More recently, Reform Jews have allowed their denomination to be painted as an inferior brand of Judaism — a set of compromises of convenience. Reform Judaism needs to stop apologizing for itself. Instead, it must revert to the clarity and courage — if not to the details — of the Pittsburgh Platform and reassert in the face of contempt the right and duty of Reform. (“Reform,” as Leonard Fein noted a generation ago, is properly understood as a verb and not a noun.)
Reform Judaism has made it into the front rank of contemporary Judaisms, so it must be saying something that is true to the experience of its vast constituency. Specify what that is and build on it. I would suggest that a platform for a 21st-century Reform Judaism should have three essential planks.
The first plank would be to reaffirm the tradition of reason and criticism that has characterized Reform Judaism from its inception. Reform Judaism founded modern learning in Judaism. Its Scripture was not dictated word for word by a supernatural being from outer space. Its theology does not promise pie in the sky when you die. The power of Reform Judaism from its 19th-century origins has been its courage to say it stands for the Judaism of today.
The second plank would be to expand the realm of the secular that Reform Judaism defined as legitimate. Reform Judaism accords to Halacha a voice but not a veto. That is the first step in the formulation of a realm of secular culture of Jewishness. Reform Judaism should advance modes of Jewish cultural expression in secular media such as literature, poetry, art, music and drama.
The third plank is to affirm the tradition of individualism that Reform Judaism has fostered, to validate the individual conscience that Reform recognized. I was brought up to affirm what I found personally meaningful and to dismiss as irrelevant what did not fit.
These three commitments of Reform Judaism — reason and criticism, the secular dimension of the culture and the autonomy of the individual — secure the freedom of modern Jews.
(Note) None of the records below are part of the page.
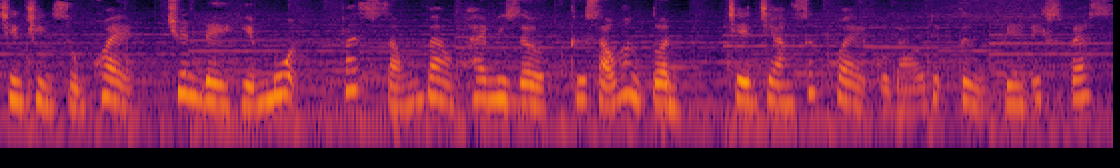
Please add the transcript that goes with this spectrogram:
Chương trình Sống Khỏe chuyên đề hiếm muộn phát sóng vào 20 giờ thứ sáu hàng tuần trên trang sức khỏe của báo điện tử VN Express.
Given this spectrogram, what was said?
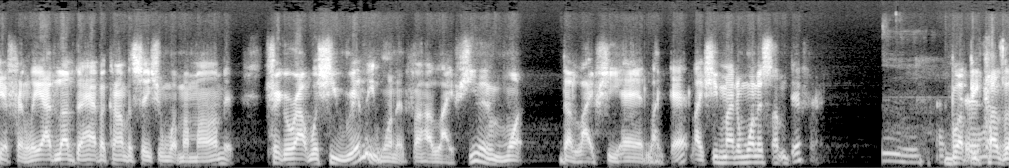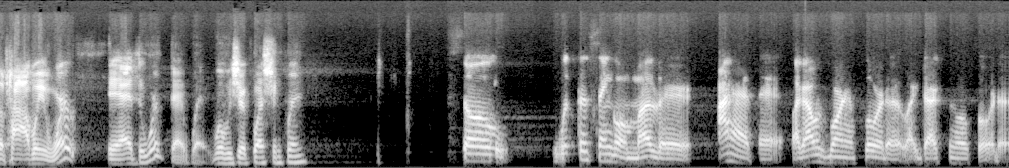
differently. I'd love to have a conversation with my mom and figure out what she really wanted for her life. She didn't want the life she had like that. Like she might have wanted something different. Mm. But true. because of how it worked, it had to work that way. What was your question, Quinn? So with the single mother, I had that. Like I was born in Florida, like Jacksonville, Florida.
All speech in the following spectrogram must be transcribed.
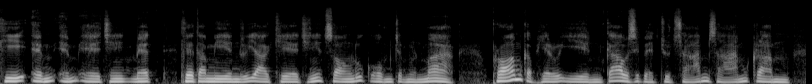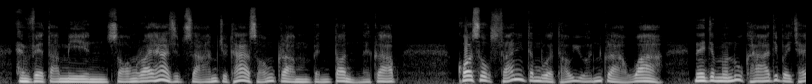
PMMA ชนิดเม็ด เคตามีนหรือยาเคชนิดซองลูกอมจำนวนมาก พร้อมกับเฮโรอีน 91.33 กรัม แอมเฟตามีน 253.52 กรัม เป็นต้นนะครับโฆษกสถานีตำรวจเถาหยวนกล่าวว่า ในจำนวนลูกค้าที่ไปใช้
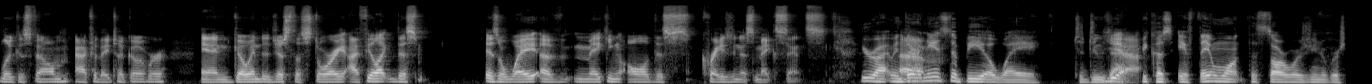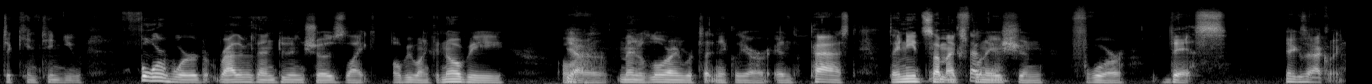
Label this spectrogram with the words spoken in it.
Lucasfilm after they took over and go into just the story, I feel like this is a way of making all of this craziness make sense. You're right. I mean, there Um, needs to be a way to do that Yeah. because if they want the Star Wars universe to continue forward rather than doing shows like Obi Wan Kenobi or Yeah. Mandalorian, where technically are in the past, they need some Ahsoka. explanation for this. Exactly.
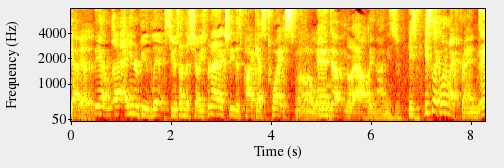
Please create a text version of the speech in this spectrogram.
Yeah. yeah. yeah. I I interviewed Lips. He was on the show. He's been on actually this podcast twice. And, uh, well, you know, he's, he's, he's like one of my friends.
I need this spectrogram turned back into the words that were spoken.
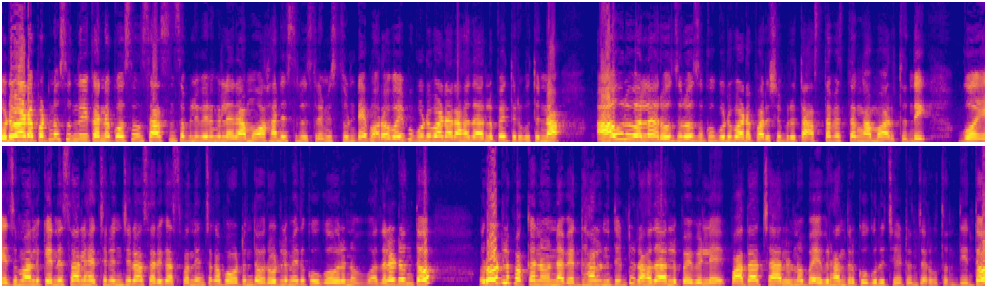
గుడివాడ పట్టణం సుందరీకరణ కోసం శాసనసభ్యులు వెనుగల రాము అహర్నిశలు శ్రమిస్తుంటే మరోవైపు గుడివాడ రహదారులపై తిరుగుతున్న ఆవుల వల్ల రోజు రోజుకు గుడివాడ పరిశుభ్రత అస్తవ్యస్తంగా మారుతుంది. గో యజమానులకు ఎన్నిసార్లు హెచ్చరించినా సరిగా స్పందించకపోవడంతో రోడ్ల మీదకు గోవులను వదలడంతో రోడ్ల పక్కన ఉన్న వ్యర్థాలను తింటూ రహదారులపై వెళ్ళే పాదాచారులను భయభ్రాంతులకు గురి చేయడం జరుగుతుంది. దీంతో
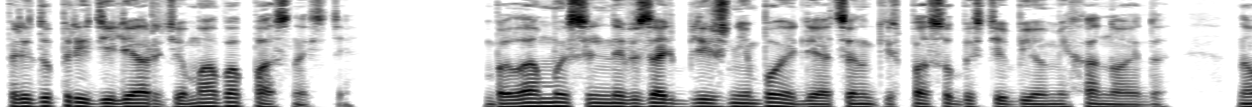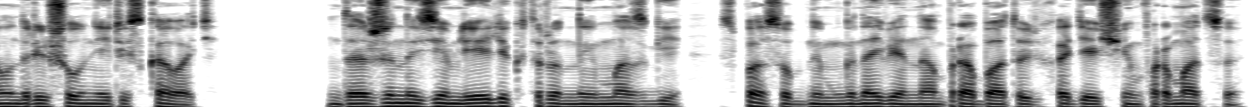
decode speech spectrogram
предупредили Артема об опасности. Была мысль навязать ближний бой для оценки способности биомеханоида, но он решил не рисковать. Даже на Земле электронные мозги способны мгновенно обрабатывать входящую информацию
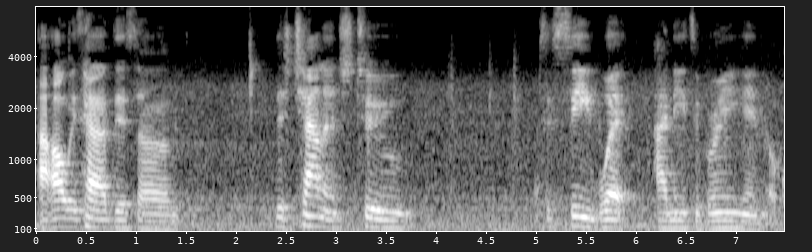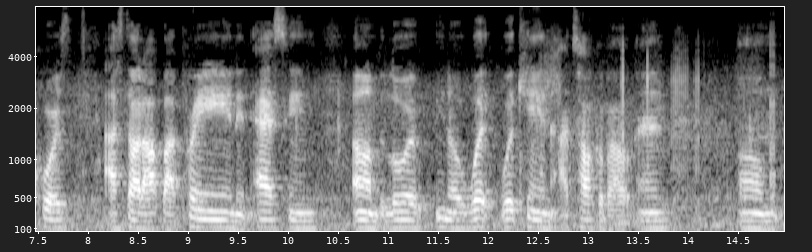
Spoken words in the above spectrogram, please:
I always have this, um, this challenge to, to see what I need to bring. And of course, I start out by praying and asking um, the Lord, you know, what, what can I talk about? And um,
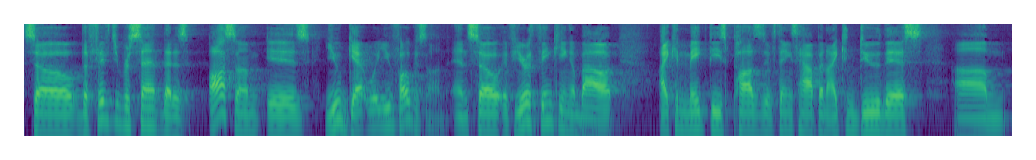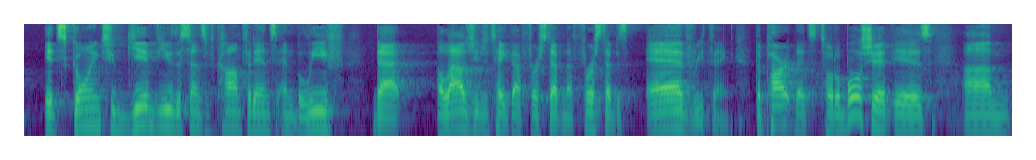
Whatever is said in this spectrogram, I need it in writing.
So the 50% that is awesome is you get what you focus on. And so if you're thinking about, I can make these positive things happen, I can do this, um, it's going to give you the sense of confidence and belief that allows you to take that first step. And that first step is everything. The part that's total bullshit is um,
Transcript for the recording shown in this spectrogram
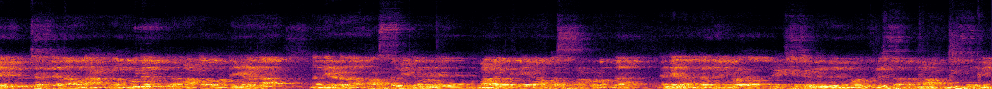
ಏನಿದ್ರು ಚರ್ಚೆ ನಾವು ನಾಟಕ ಮುಗಿದ ನಂತರ ಮಾತಾಡೋ ಅಂತ ಹೇಳ್ತಾ, ನಾನು ಹೇಳಿದ ವಾಸ್ತವಿಕ ಮಾತುಗಳಿಗೆ ಅವಕಾಶ ಎಲ್ಲ ಬಂದಿರುವಾಗ ಪ್ರೇಕ್ಷಕರಿಗೆ ಧನ್ಯವಾದ ತಿಳಿಸ್ತಾ ನಾನು ಮಾತು ಮುಗಿಸ್ತೇನೆ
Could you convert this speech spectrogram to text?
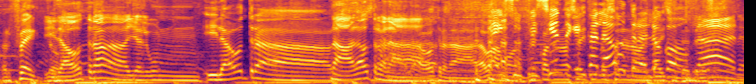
Perfecto. ¿Y la otra hay algún...? Y la otra... No, la otra nada. La otra nada. Está Vamos, insuficiente que está la 3416 otra, loco. Claro.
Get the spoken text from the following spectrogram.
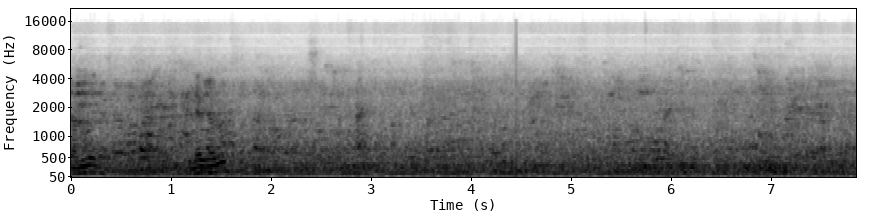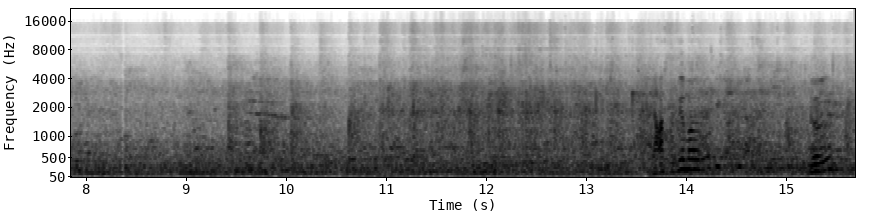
હોય લાઈવ ચાલુ ಯಾಕೆ કેમ આવે એવું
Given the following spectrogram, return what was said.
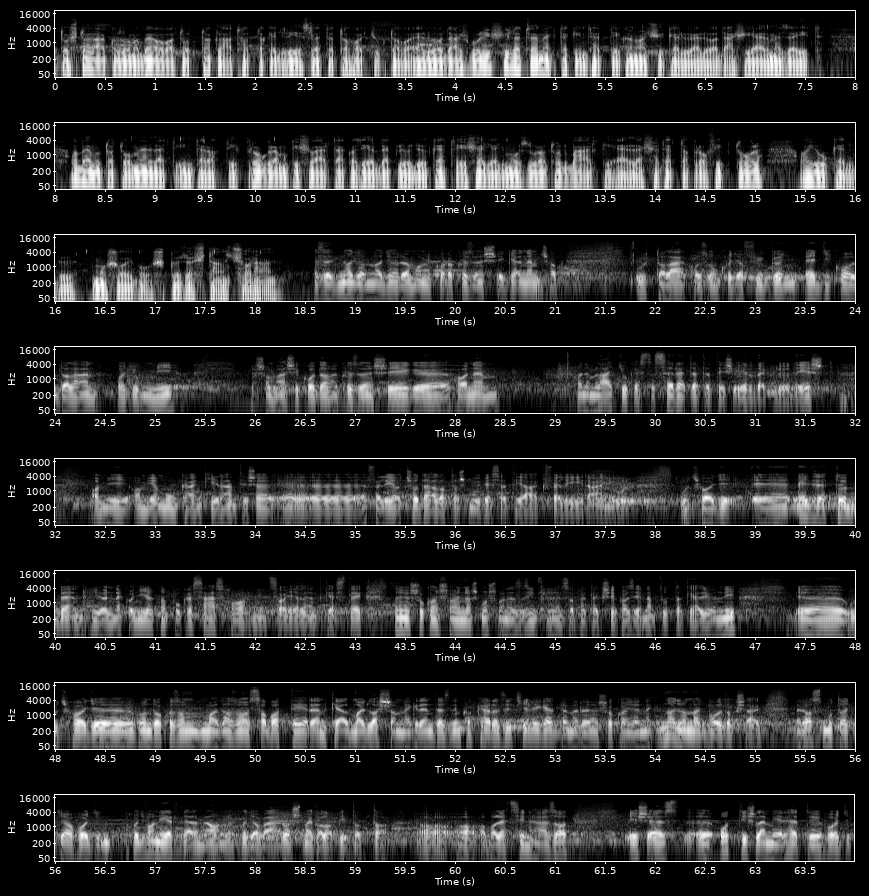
Hangulatos találkozón a beavatottak láthattak egy részletet a Hattyúk tava előadásból is, illetve megtekinthették a nagy sikerű előadási jelmezeit. A bemutató mellett interaktív programok is várták az érdeklődőket, és egy-egy mozdulatot bárki elleshetett a profiktól a jókedvű, mosolygós közös tánc során. Ez egy nagyon nagy öröm, amikor a közönséggel nem csak úgy találkozunk, hogy a függöny egyik oldalán vagyunk mi, és a másik oldalon a közönség, hanem hanem látjuk ezt a szeretetet és érdeklődést, ami, ami a munkánk iránt, és e, e, e felé a csodálatos művészeti ág felé irányul. Úgyhogy e, egyre többen jönnek a nyílt napokra, 130-al jelentkeztek. Nagyon sokan sajnos most van ez az influenza betegség, azért nem tudtak eljönni. E, úgyhogy gondolkozom, majd azon szabad téren kell majd lassan megrendeznünk, akár az Icsiligetben, mert olyan sokan jönnek. Nagyon nagy boldogság, mert azt mutatja, hogy, hogy van értelme annak, hogy a város megalapította a, a, a balett színházat, és ez ott is lemérhető, hogy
And they amount to a Judaism that has profound support in our tradition.
I find a basis for the ideals of Reform Judaism in the Torah’s conception of who and what we are as human beings — portrayed by Scripture as “in our image, after our likeness,” or “like God,” which Rashi glosses as “creators of worlds.” The way we create worlds of meaning and truth is by exercising our power of rational thought and our autonomy of judgment, our capacity to think for ourselves and our non-negotiable capacity to be free. These represent what the reformation of Judaism brings about in the contemporary setting of this ancient and enduring tradition and explain why, if there were no Reform Judaism, we should have to create it today. Happily, we don’t have to.
Rabbi Jacob Neusner is the Distinguished Service Professor of the History and Theology of Judaism and a senior fellow of the Institute of Advanced Theology at Bard College. This essay is adapted from an address that he will be delivering December 1 at Hebrew Union College-Jewish Institute of Religion in New York for the 2009 Dr. Fritz Bamberger Memorial Lecture.